The Cullen family at Dustin's Place dedication.


The work of senior Kayla Maike, Graphic Design major and Marketing minor, was selected to be displayed throughout the facility during the ribbon-cutting ceremony and open house of Dustin’s Place, which took place Nov. 15.

“We’ve heard a little bit of their story, and I think what they’re doing is really awesome,” says Maike.

Her work will also be used in future presentations, says Brown, who is thankful for Bethel’s help. “We knew our first impression on the community was important, but couldn't afford to hire this project out. The students and professors that took on this project truly are acting as God's hands and feet to our ministry.”

Branch says the department was excited to be involved. “This is only the fourth center of its kind in the state, so it’s pretty phenomenal to be a part of that.” 

Chad Jay, Adjunct Professor of Graphic Design, says that serving the community is part of the identity of Bethel University. “We are not just preparing students to work in a commercial field.

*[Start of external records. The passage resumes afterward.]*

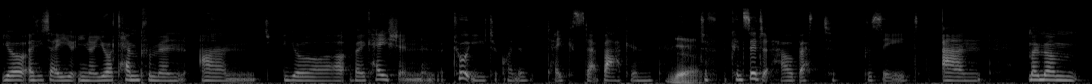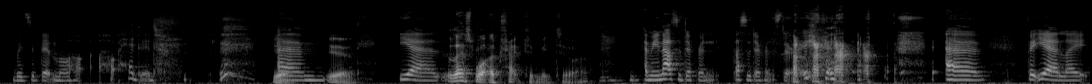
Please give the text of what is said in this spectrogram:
your as you say your, you know your temperament and your vocation and have taught you to kind of take a step back and Yeah. to f- consider how best to proceed. And my mum was a bit more hot- hot-headed. Yeah. um, yeah. yeah, Well, that's what attracted me to her. I mean that's a different that's a different story. um, but yeah, like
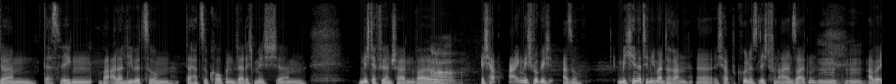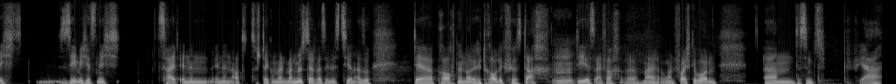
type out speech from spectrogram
ähm, deswegen bei aller Liebe zum Daihatsu Copen werde ich mich ähm, nicht dafür entscheiden, weil ah. ich habe eigentlich wirklich, also mich hindert hier niemand daran. Äh, ich habe grünes Licht von allen Seiten, mhm, mhm, aber ich sehe mich jetzt nicht Zeit in ein, in ein Auto zu stecken. Man, man müsste etwas investieren. Also der braucht eine neue Hydraulik fürs Dach. Mhm. Die ist einfach äh, mal irgendwann feucht geworden. Ähm, das sind, ja,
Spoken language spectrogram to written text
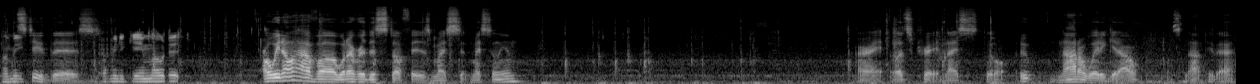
Let me. let's do this. Want me to game mode it? Oh, we don't have uh, whatever this stuff is. My mycelium. All right, let's create a nice little. Oop, not a way to get out. Let's not do that.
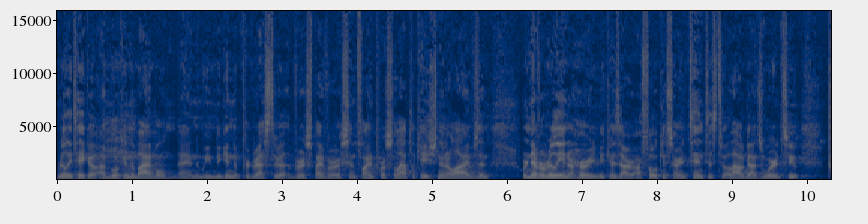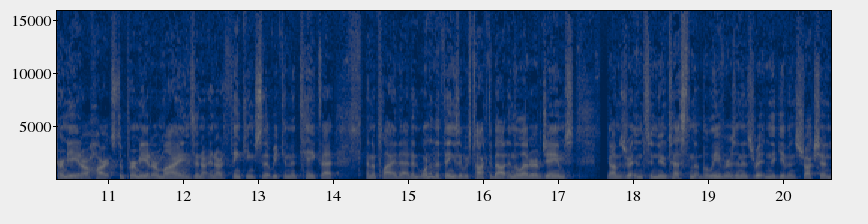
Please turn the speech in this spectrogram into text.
really take a, a, book in the Bible and we begin to progress through it verse by verse and find personal application in our lives. And we're never really in a hurry because our, our focus, our intent is to allow God's word to permeate our hearts, to permeate our minds and our, and our thinking so that we can then take that and apply that. And one of the things that we've talked about in the letter of James um, is written to New Testament believers and is written to give instruction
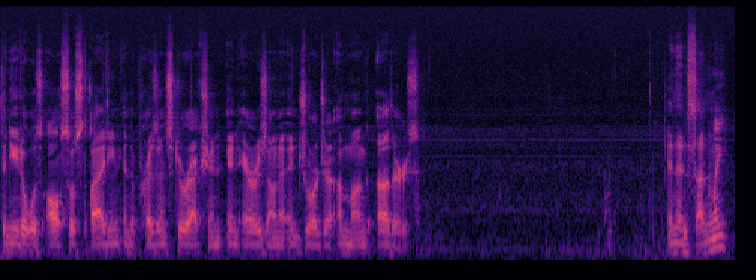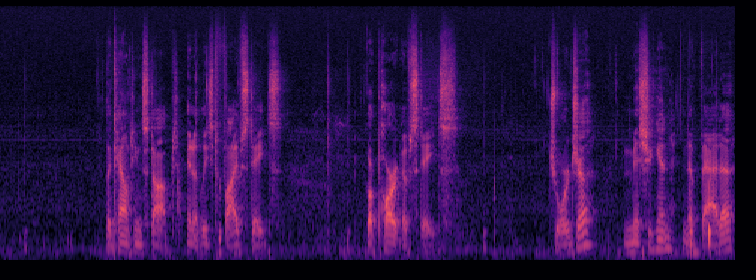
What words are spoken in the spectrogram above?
The needle was also sliding in the president's direction in Arizona and Georgia, among others. And then suddenly, the counting stopped in at least five states, or part of states Georgia, Michigan, Nevada,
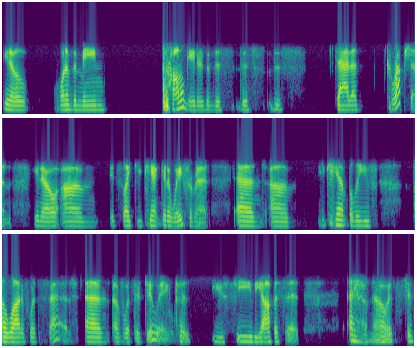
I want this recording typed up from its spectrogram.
you know, one of the main promulgators of this this this data corruption. You know, um, it's like you can't get away from it, and um, you can't believe a lot of what's said and of what they're doing because you see the opposite. I don't know. It's just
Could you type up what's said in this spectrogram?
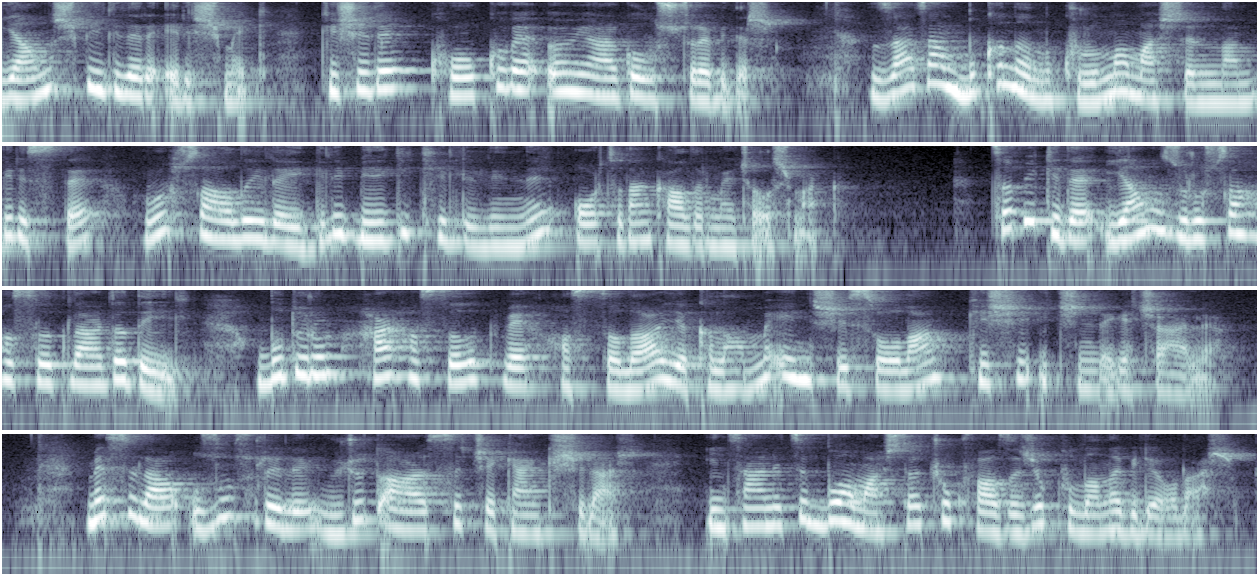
yanlış bilgilere erişmek kişide korku ve ön yargı oluşturabilir. Zaten bu kanalın kurulma amaçlarından birisi de ruh sağlığıyla ilgili bilgi kirliliğini ortadan kaldırmaya çalışmak. Tabii ki de yalnız ruhsal hastalıklarda değil, bu durum her hastalık ve hastalığa yakalanma endişesi olan kişi için de geçerli. Mesela uzun süreli vücut ağrısı çeken kişiler interneti bu amaçla çok fazlaca kullanabiliyorlar.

We are also trying to teach them ethics and morals and how to not just put together the work for the clients, but also serve the needs of the client.”

Branch added, “Let’s teach our students not only the nitty gritty of how to do this well, but how we use this to serve other people and, ultimately, serve God. You can make a living using art, but you can also make a difference using art. And that’s what you’re able to do with this type of project.”